Some student borrowers were victimized by schools that made fraudulent claims about their degree programs.

In some cases, those programs left students with education loans to repay but without the earning potential to repay them.

People in that situation may be eligible to make a borrower defense to repayment claim. This can discharge student loan balances for victims of fraudulent institutions.

These claims are granted on a case-by-case basis. Also, the government has granted blanket relief for some instances where fraud affected a large number of people.

Here are some of the schools whose former students might be eligible for debt relief via a borrower defense to repayment claim:

  • Corinthian Colleges

  • Marinello School of Beauty

  • DeVry University

  • Minnesota School of Business

  • Globe University

  • Westwood College

  • ITT Technical Institute 

Debt Settlement for Student Loans

Debt settlement means negotiating to have a creditor accept less than the full amount owed. You can try negotiating this yourself or hire someone to do it for you.

Debt settlement might succeed if you can demonstrate that you can't pay the full amount. The creditor might decide it's better to settle for a partial amount rather than go through a lengthy collections process.

Various forgiveness and repayment programs for federal student loans already exist. If you don't qualify for one of these, it may be hard to prove sufficient need to be granted loan forgiveness through debt settlement.

For private student loans, though, a negotiated debt settlement might be a good alternative. That's because formal forgiveness programs for private loans don't currently exist.

Again though, you'll have to be able to show that you really can't pay the full amount. You'll also need to offer a worthwhile amount to whoever owns the loan.

Your chances of having your loan settled for a reduced amount are better if you've already started to default on your student loan payments. However, that and the settlement itself can seriously hurt your credit score.

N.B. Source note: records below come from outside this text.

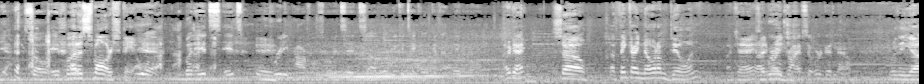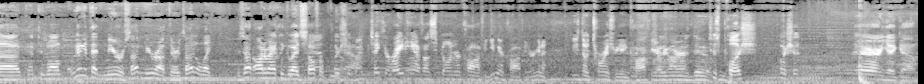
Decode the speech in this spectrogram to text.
Yeah. So it, but a smaller scale. Yeah, but it's it's pretty powerful. So it's it's uh, we can take a look at that later. Okay. So I think I know what I'm doing. Okay. So I we're really in drive, so we're good now. With the uh, got to, well, we're gonna get that mirror. So that mirror out there, it's not like does that automatically go ahead itself or push it? Take your right hand on spilling your coffee. Give me your coffee. You're gonna. He's notorious for getting coffee what everywhere. want me to do? Just push, push it. There you go.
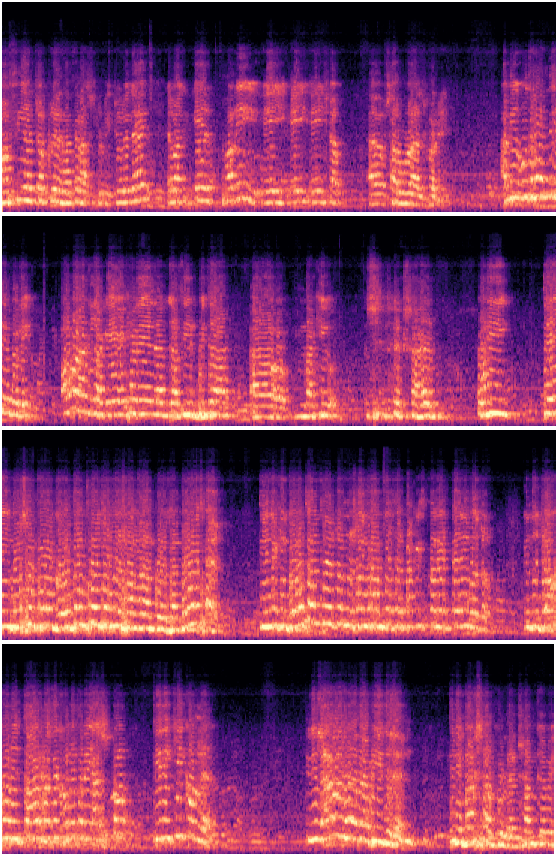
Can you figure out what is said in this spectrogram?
মাফিয়া চক্রের হাতে রাষ্ট্রটি চলে যায় এবং এর ফলেই এই এই এই সব সর্বনাশ ঘটে। আমি উদাহরণ দিয়ে বলি অবাক লাগে, এখানে জাতির পিতা নাকি শেখ সাহেব, উনি তেইশ বছর ধরে গণতন্ত্রের জন্য সংগ্রাম করেছেন, বলেছেন, তিনি নাকি গণতন্ত্রের জন্য সংগ্রাম করেছেন পাকিস্তানের তেইশ বছর। কিন্তু যখনই তার হাতে ক্ষমতায় আসলো, তিনি কি করলেন? তিনি লাল হয়ে দাবিয়ে দিলেন। তিনি বাকশাল করলেন। সংক্ষেপে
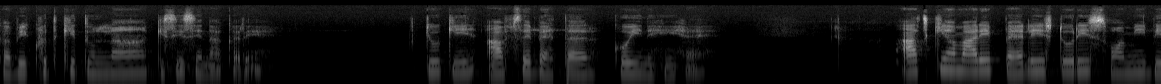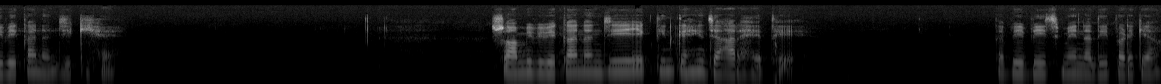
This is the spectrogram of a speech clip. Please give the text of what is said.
कभी खुद की तुलना किसी से ना करें, क्योंकि आपसे बेहतर कोई नहीं है। आज की हमारी पहली स्टोरी स्वामी विवेकानंद जी की है। स्वामी विवेकानंद जी एक दिन कहीं जा रहे थे। तभी बीच में नदी पड़ गया।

There can be another drawback of debt settlement. The IRS may view any portion of the loan written off as taxable income. If your debts exceed your assets, the IRS considers you insolvent, which means your forgiven debt is likely not taxable. Complete an IRS insolvency worksheet or ask a tax pro.

What About Bankruptcy and Student Loans?

Traditionally, student loans were excluded from bankruptcy proceedings. That has begun to change in recent years.

Now you may be able to get some or all of your student loan debt discharged in a bankruptcy proceeding. To do this, you have to prove that repaying the loan would cause undue hardship.

This involves showing that:

  • Repaying the loan would prevent you from having a minimal standard of living; and

  • This hardship would be likely to continue for an extended portion of the repayment period; and

  • You made a reasonable effort to keep up with payments before filing bankruptcy.

If you are successful, your bankruptcy will stay on your credit report for anywhere from seven to ten years. That will make it very hard to get credit during that time. 

Frequently Asked Questions

Is the government going to forgive student loan debt?

It's been talked about a lot, but there are some serious obstacles to it happening. You may be better off checking out one of the types of relief that is available already. Several of these are described in this article.

Does public service loan forgiveness apply to private student loans?

No, it does not. That is offered only as a benefit for federal student loan borrowers. The same goes for debt forgiveness tied to military service, teaching and service in an AmeriCorps program.

Is debt consolidation a good idea for student loans?

Sometimes, but there may be problems. It can be hard to lower the interest rate on a federal loan because they are relatively low. Also, if you pay off a federal loan with a private loan, you would give up access to special programs and protections for federal student loan borrowers. In some cases, debt consolidation or refinancing can lengthen the time to repay your loan. That may result in you paying more interest.